Pitfalls Concerning Assignment of Purchase Agreements
Over the years, we have been contacted by many clients regarding purchase party defaults, after having permitted the initial buyer under a purchase contract to assign the agreement to a newly – created buyer affiliate or unrelated, third party assignee. As a result of not seeking legal advice regarding a buyer’s right to assign purchase agreement prior to the execution of the contract, two problems often result: 1) a shell purchasing entity is substituted as the buyer, and 2) the original buyer, which normally has assets, is now relieved of its obligations under the purchase agreement.
Unfortunately, prior to the close of escrow, if the new shell purchasing entity defaults on its obligations, and the seller seeks to recover the initial deposit based upon breach of contract, the seller is often left with less than a full recovery. When the replacement purchasing entity is a shell company with no assets, the seller may be unable to fully recoup its expenses, including attorney fees and escrow and title cancellation expenses. Furthermore, even if a legal judgment is obtained against the purchasing assignee entity, it is often worthless because the purchaser has no assets.
Why Legal Advice Should be Sought Regarding the Buyer’s Right to Assign the Purchase Agreement
Anticipating that this issue may occur, we draft assignment provisions in the purchase agreement prior to signing that require two things. First, any newly – formed affiliate assignee buyer must expressly assume, in writing, all obligations of the original buyer under the purchase agreement. This includes the obligation to pay all costs and expenses (such as attorneys’ fees and escrow and title cancellation fees) resulting from any pre-closing default by the new assignee purchaser. Second, the provision should state that any such assignment to a new buying entity will NOT relieve the original buyer of its obligations under the purchase contract.

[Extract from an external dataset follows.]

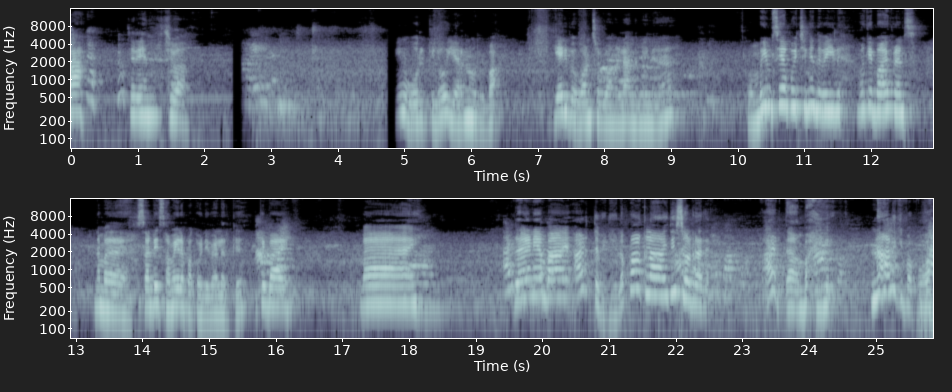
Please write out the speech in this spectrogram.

By doing so, the seller will have a remedy against both the newly – formed defaulting assignee and the original purchaser. The seller, therefore, can pursue both entities for the initial deposit and if, upon default, the new buyer refuses to release the initial deposit from escrow, the seller can sue both entities for recovery of the initial deposit and all costs and expenses (including attorneys’ fees, cancellation expenses and interest).
Additionally, the judgment will be “joint and several,” meaning that the seller can recover from either entity, permitting the seller to concentrate its collection efforts against the original purchaser (which has assets), rather than wasting time and money pursuing the shell entity.
The aggrieved seller can also prevent the shell purchaser simply walking away from the transaction without liability for the additional costs and expenses incurred due to the breach of the purchase agreement. The seller can avoid being blackmailed into settling for only a portion of the initial deposit in order to avoid incurring the cost, expense and delay of suing the shell assignee.
Other Benefits of Properly Drafting an Assignment Provision
Proper drafting of the assignment provision also can avoid an even worse scenario: one in which a defaulting assignee buyer files a lis pendens on the property. In such a case the seller could be faced with tremendous legal expenses required to remove the lis pendens – none of which will be recoverable from the newly – formed shell assignee buyer, which has no assets. We also recommend that our clients include an increase in the initial deposit following waiver of contingencies and/or the release of the initial deposit upon the buyer’s waiver of contingencies.
Having provided over three decades of legal advice and counsel to our clients, the lawyers at Narvid Scott are well – versed in avoiding potential pitfalls for the unwary. While we certainly cannot guarantee the elimination of all problems, our experience minimizes our clients’ risk and exposure. By contacting Narvid Scott before the letter of intent or negotiations for the sale or purchase commence, we can better protect our clients.
Remember: Before executing your next purchase agreement (whether as a buyer or purchaser) or better yet, before you even negotiate the Letter of Intent, I would be happy to review your transaction and provide effective and efficient advice and counsel.